Math fans: Apparently they're making a(nother) movie of Flatland. (Warning - flash.) After seeing movie adaptations of some of my favorite books, I'm hesitant to watch this one; even if the movies are great, something about the act of watching them makes them someone else's reality rather than my personal pictures floating in Platonic space. No matter how well-imagined it is, it's no longer my world. I can no longer read the Hitchhiker's Guide to the Galaxy without picturing a tiny rotund Marvin, or Lord of the Rings without the sweep of Eomer's men down into Helm's Deep (and no Trillian love subplot or Elves present dammit.)
Still for math fans: Open source math software is a necessity for future math research. Joyner and Stein explain why more eloquently in their essay "Open-source math software," but basically, how are we supposed to verify proofs that are dependent on closed-source software we don't have (or worse, has become obsolete, or is actually broken)?
In one of the coolest examples of "practice what you preach" I've seen, they made Sage, a CAS (computer algebra system) that stitches a bewildering array of mathematical functions together with Python. It works with Matlab, Mathematica, Maple, and other math software that doesn't necessarily start with M (Octave, for instance). It graphs, formats equations, does worksheets, and crunches numbers with astounding speed. Best of all, they seem to be trying quite hard to make their software developer-friendly, even for newbies. Definitely something worth playing with.

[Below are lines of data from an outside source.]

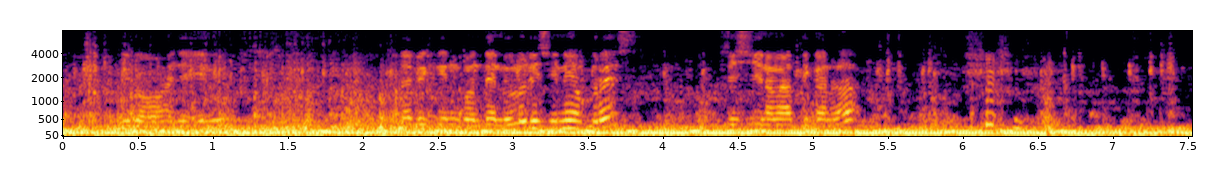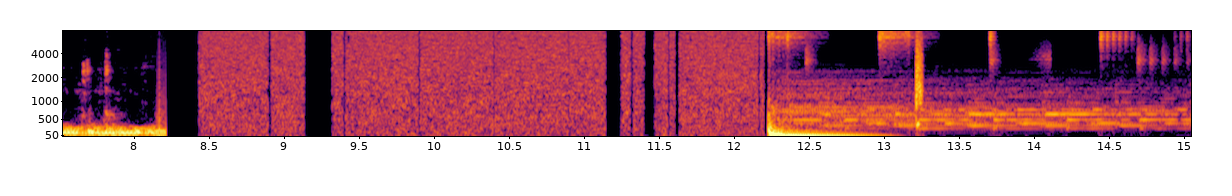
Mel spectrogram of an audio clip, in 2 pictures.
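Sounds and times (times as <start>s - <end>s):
vehicle engine and road noise: 0.0s - 8.2s
tv static hiss: 8.4s - 12.3s
deep bass hit: 12.2s - 13.2s.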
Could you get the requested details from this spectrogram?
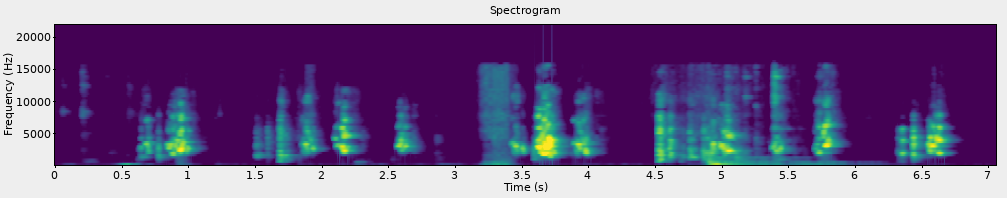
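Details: Pet budgerigars utter short, bright chirps spaced every half second or so, mixed with a few soft squeaky notes and a faint low knock.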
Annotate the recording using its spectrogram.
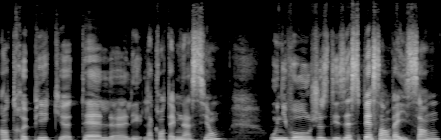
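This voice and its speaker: On a very clean recording with a silent background, a woman speaks with a Quebec accent. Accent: Québécois French. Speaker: biology professor. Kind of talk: public lecture.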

In Shanghai news: soup dumplings are mmmm. They come in both small and large varieties, the latter being the "you stick a straw in them to drink the soup out" fist-size that Christie mentioned. We also found a small art gallery in a shopping mall that featured stick calligraphy - polished and stained tree roots that (with a liberally artistic eye) look like the flowing shapes of Chinese words.